    This is Fox 5's Friday Night Live, a weekly celebration of the end of the work week. All summer long, the Fox 5 team brings you the latest in entertainment, nightlife, food, and music in our area. In this jam-packed episode: Electric Zoo Festival, Beth Shak, Richard Albrecht, Kathy Wakile, and Moses Laboy .


  • Cocktails with Moses Laboy

    Cocktails with Moses Laboy

    Friday, August 29 2014 10:49 PM EDT2014-08-30 02:49:46 GMT
    Mixologist Moses Laboy came to Friday Night Live to mix up some cocktails to get us started on the holiday weekend. Born and raised in Spanish Harlem, Laboy has mixed drinks at Red Rooster, Los Americanos, Le Colonial NYC, and elsewhere.
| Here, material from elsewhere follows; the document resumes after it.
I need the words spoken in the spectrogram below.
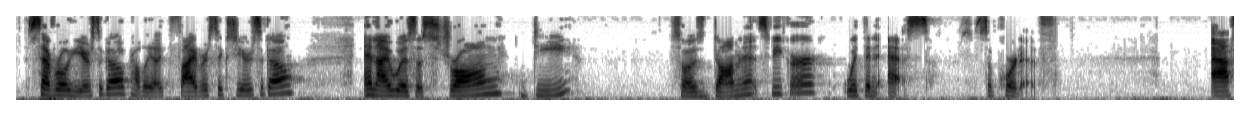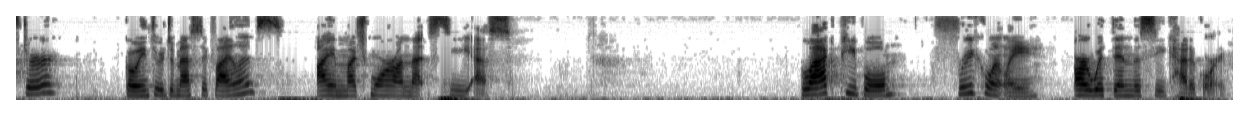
several years ago, probably like five or six years ago, and I was a strong D, so I was dominant speaker with an S, supportive. After going through domestic violence, I am much more on that CS. Black people frequently are within the C category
He has served drinks to President Obama and President Clinton.
    Mixologist Moses Laboy came to Friday Night Live to mix up some cocktails to get us started on the holiday weekend. Born and raised in Spanish Harlem, Laboy has mixed drinks at Red Rooster, Los Americanos, Le Colonial NYC, and elsewhere. He has served drinks to President Obama and President Clinton.
  • Business is good at Coney Island

    Business is good at Coney Island

    Friday, August 29 2014 10:22 PM EDT2014-08-30 02:22:32 GMT
    From the brand-new Thunderbolt roller coaster to the world-famous boardwalk, tourists and business owners alike say Coney Island had a great ride of its own this summer. Toms Coney Island's general manager Vasilios Tourlokas says the mild summer impacted his boardwalk business in the best way possible: a 10 to 15 percent increase.
    From the brand-new Thunderbolt roller coaster to the world-famous boardwalk, tourists and business owners alike say Coney Island had a great ride of its own this summer. Toms Coney Island's general manager Vasilios Tourlokas says the mild summer impacted his boardwalk business in the best way possible: a 10 to 15 percent increase.
Powered by WorldNow
Didn't find what you were looking for?
All content © Copyright 2000 - 2014 Fox Television Stations, Inc. and Worldnow. All Rights Reserved.
Privacy Policy | New Terms of Service What's new | Ad Choices